Ms Liu Liu

Yes, absolutely. Having something is better than nothing and sometimes even if we don't have online interactions with peers, interactions with adults can also be helpful. We can create social opportunities for kids to practice their skills and then once the world opens up, they can interact with their peers.

Bizibuz host

Are there particular socio-emotional learning opportunities that a parent can sign their child up for to help them build a toolkit for dealing with these stressful times or build social skils? What would you advise on that front?

Ms Liu Liu

Yes there are several programs that I'm aware of. Sprout has a program called Social Bee Adventures that I would recommend https://www.sproutinmotion.com/programs/social-bee. If your children are between the age of 6 and 7 years, it is really the time to begin to learn to build social skills. Social Bee Adventures teaches children how to communicate with others, how to respond appropriately. For older kids with more social communication challenges, I would recommend the PEERS Program from Psynamo

https://psynamo.com/we-support-you/teens/peers-adolescent-and-young-adult/. PEERS is an acronym for the Program for the Education and Enrichment of Relational Skills. It was designed for children with autism but it’s useful for broader social difficulties and is an online program.

Bizibuz host

And now let’s turn to some of the questions in the chat. You had mentioned that depression can manifest in children in the form of low energy. What should a parent do in this case?

Ms Liu Liu

Thank you for the question. Yes low energy can mean not being able to get out of bed. Sometimes though a child’s depression can look like irritability or getting defensive. If you suspect your child may be suffering from depression, first consult with a psychologist, psychiatrist or a paediatrician. Sometimes just having signs of depression and anxiety may not mean they are depressed. There are many reasons why a child could have low energy such as their diet might not be very good or they don’t exercise regularly or they are having sleeping difficulties. This could all look very similar. So I would first recommend consulting a professional to investigate the source of the problem and then sort out ways to help your child. If you feel your child is suffering from severe depression, they may need therapy or medical intervention, but that's a discussion to have with your child's paediatrician or psychiatrist.

Bizibuz host

We have another question. If I see inappropriate behaviour from my child, should I try to stop it immediately? Or should I try to address it in a more gentle way?

Ms Liu Liu

It depends on the age of your child. I would always recommend addressing issues in a gentle way. If parents adopt a harsh approach, it becomes a punishment and may make the child feel like they are getting attention which may defeat the purpose of disincentivizing the child from the behaviour. You could talk to your child to find out why they are acting in a certain way.
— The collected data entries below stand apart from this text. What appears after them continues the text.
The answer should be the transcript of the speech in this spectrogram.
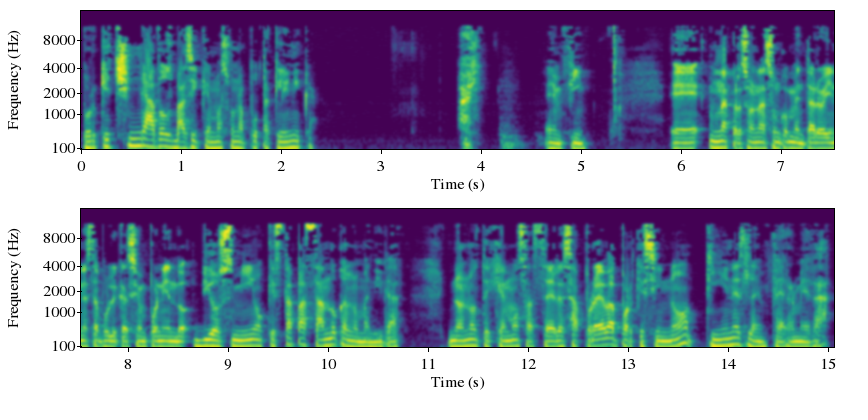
¿Por qué chingados vas y quemas una puta clínica? Ay, en fin. Eh, una persona hace un comentario ahí en esta publicación poniendo, Dios mío, ¿qué está pasando con la humanidad? No nos dejemos hacer esa prueba porque si no, tienes la enfermedad.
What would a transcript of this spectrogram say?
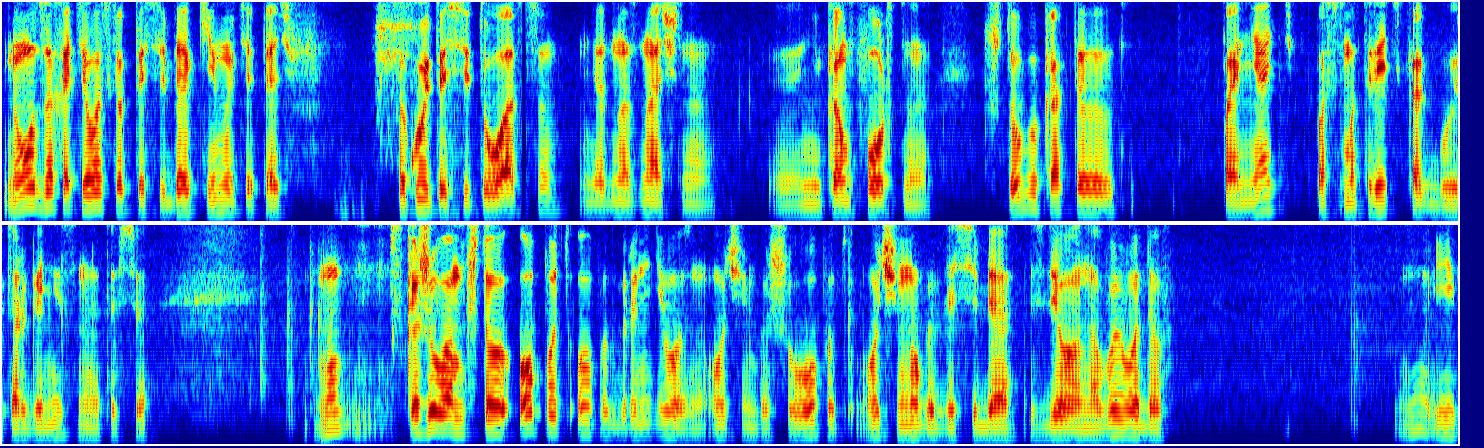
Ну вот захотелось как-то себя кинуть опять в какую-то ситуацию неоднозначно, э, некомфортную, чтобы как-то понять, посмотреть, как будет организм на это все ну, скажу вам, что опыт, опыт грандиозный, очень большой опыт, очень много для себя сделано выводов. Ну и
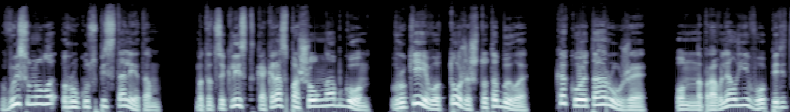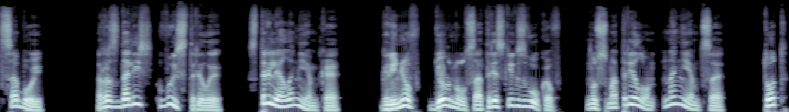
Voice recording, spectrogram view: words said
высунула руку с пистолетом. Мотоциклист как раз пошел на обгон, в руке его тоже что-то было, какое-то оружие. Он направлял его перед собой. Раздались выстрелы, стреляла немка. Гринев дернулся от резких звуков, но смотрел он на немца. Тот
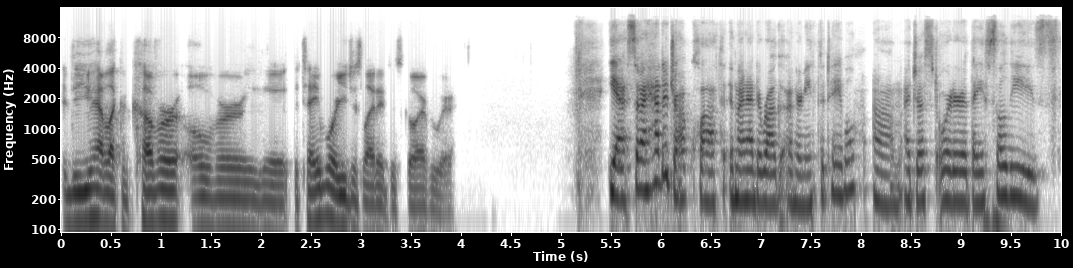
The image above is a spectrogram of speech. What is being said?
Do you have like a cover over the, the table, or you just let it just go everywhere? Yeah, so I had a drop cloth and then I had a rug underneath the table. Um, I just ordered, they sell these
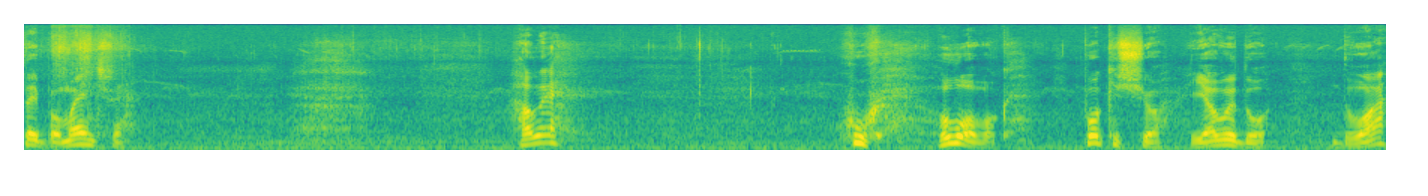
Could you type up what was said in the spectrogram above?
Цей поменше. Але Хух, головок. Поки що я веду 2-0.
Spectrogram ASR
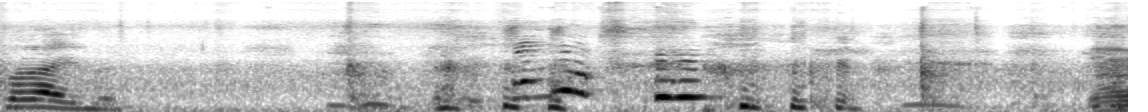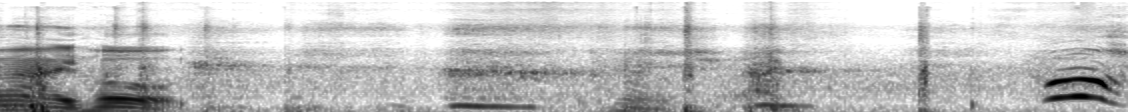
Kolejny. Dawaj, chodź. Chodź.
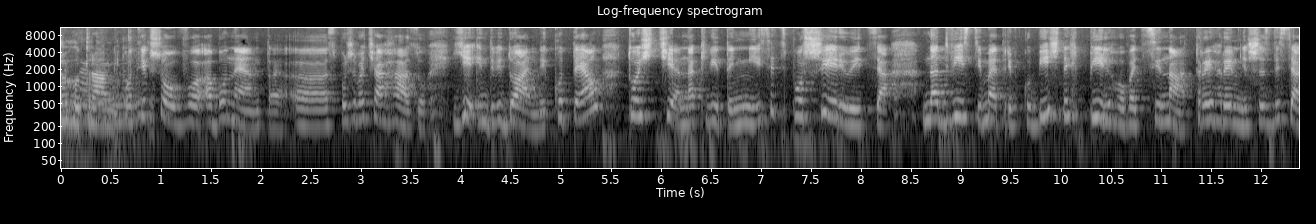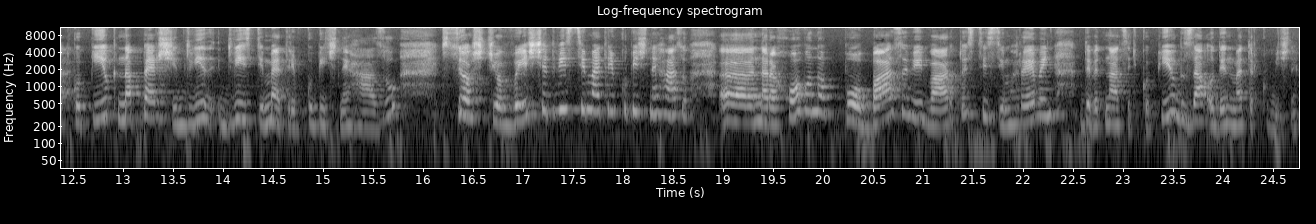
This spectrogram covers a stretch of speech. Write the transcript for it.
1 травня. От якщо в абонента е, споживача газу є індивідуальний котел, то ще на квітень місяць поширюється на 200 метрів кубічних пільгова ціна 3 гривні 60 копійок на перші 200 метрів кубічних газу. Все, що вище 200 метрів кубічних газу, е, нараховано по базовій вартості 7 гривень 19 копійок за 1 метр кубічний.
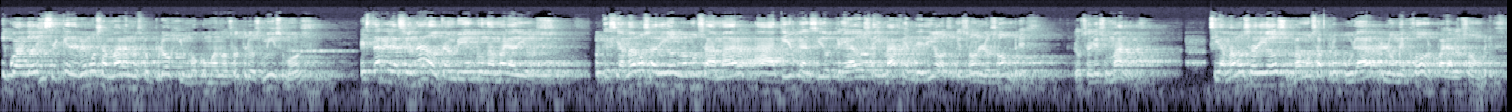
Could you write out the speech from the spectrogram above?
Y cuando dice que debemos amar a nuestro prójimo como a nosotros mismos, está relacionado también con amar a Dios. Porque si amamos a Dios, vamos a amar a aquellos que han sido creados a imagen de Dios, que son los hombres, los seres humanos. Si amamos a Dios, vamos a procurar lo mejor para los hombres.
Your child might be acting out for attention and sometimes ignoring the behaviour can be much more effective to prevent it. If your child is acting a certain way to escape from something, you could try to figure out the source of the discomfort. So there are different options but I would always recommend parents address these sorts of issues in a more gentle way rather than harshly which may itself create additional issues.

Bizibuz host

And a final question. Do you think that these mental and behavioural issues that are popping up in children during the pandemic are going to be long lasting?

Ms Liu Liu

This comes back to the question of whether we believe children are more resilient that we give them credit for. I like to think a lot of issues are transient because if we can source the support for children that they need, they can get through it and not have it impact them for life. Stress does have an impact on brain development but my hope is that these issues are transient. And as parents, there are many ways we can support our kids through these challenging times.

Bizibuz host

Thank you so much for all the practical advice Ms Liu Liu. Your time is greatly appreciated. And thank you also to Sprout in Motion for agreeing to participate in this webinar. I hope our parents have found it useful.